Pebble support ends June 2018

Fitbit has announced that formal support of Pebble watches will end on 30th June 2018.

After acquiring Pebble's software division when the Pebble closed down at the end of 2016, Fitbit pledged to keep the back-end servers that support Pebble's online services running until the end of 2017. And with this recent news the support has extended by a further 6 months.

The servers run the Pebble software API, and support some of the watch features such as:

  • Voice recognition
  • Timeline pins from applications
  • Text messages and email via iOS
  • Pebble app store and forums

Pebble has closed

I was pretty upset to learn about the demise of the company that makes Pebble watches.

I’m a big fan of the Pebble devices, and have a Pebble Time watch on my wrist right now. I use it throughout the day to screen the numerous alerts that arrive on my phone.
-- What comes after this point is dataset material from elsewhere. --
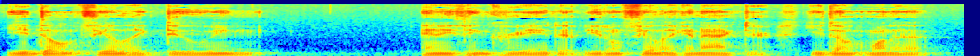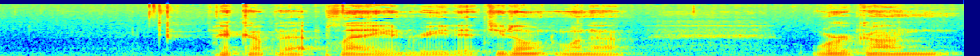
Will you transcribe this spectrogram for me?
you don't feel like doing anything creative. You don't feel like an actor. You don't want to pick up that play and read it. You don't want to work on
I was also looking forward to getting a new Pebble Time 2 watch, but that’s not going to happen now, because all manufacturing of Pebble devices has been cancelled.

For the last 9 months I’ve been wearing both my Pebble watch and a Fitbit Charge HR. The Pebble is for my notifications, and the Pebble is for health tracking. And with the new Pebble Time 2 on the way, and with Pebble seeming to move more and more in the health tracking direction, I had assumed that in the near future I’d be ditching the Fitbit and using just the Pebble for everything.

But that’s not happening now.

I’ve been doing some research over the last couple of days to try and see if there’s anything out there that can replace my Pebble. But most of the smartwatches out there don’t suit my needs. They have a poor battery life, and don’t have an always-on display. And many of the fitness trackers can’t handle mobile phone notifications very well.

I did look at the Fitbit Blaze as a possible pebble replacement, but I don’t really like the styling and I think the functions beyond fitness tracking are very limited at the moment. That all could change, of course, in the future, as Fitbit has acquired technology and staff from Pebble. So maybe in the next couple of years they’ll make a Fitbit that’s also a decent smartwatch.

But at the moment, I can’t see any natural successor to the Pebble. It had such a unique feature set that there’s nobody even close. And there seems to be very few companies innovating in the smartwatch industry at the moment. Indeed, a number of companies have pulled out of smartwatches altogether – and even the Apple Watch isn’t setting the world on fire.

So for now, I’m hoping that my trusty Pebble Time keeps going for as long as possible.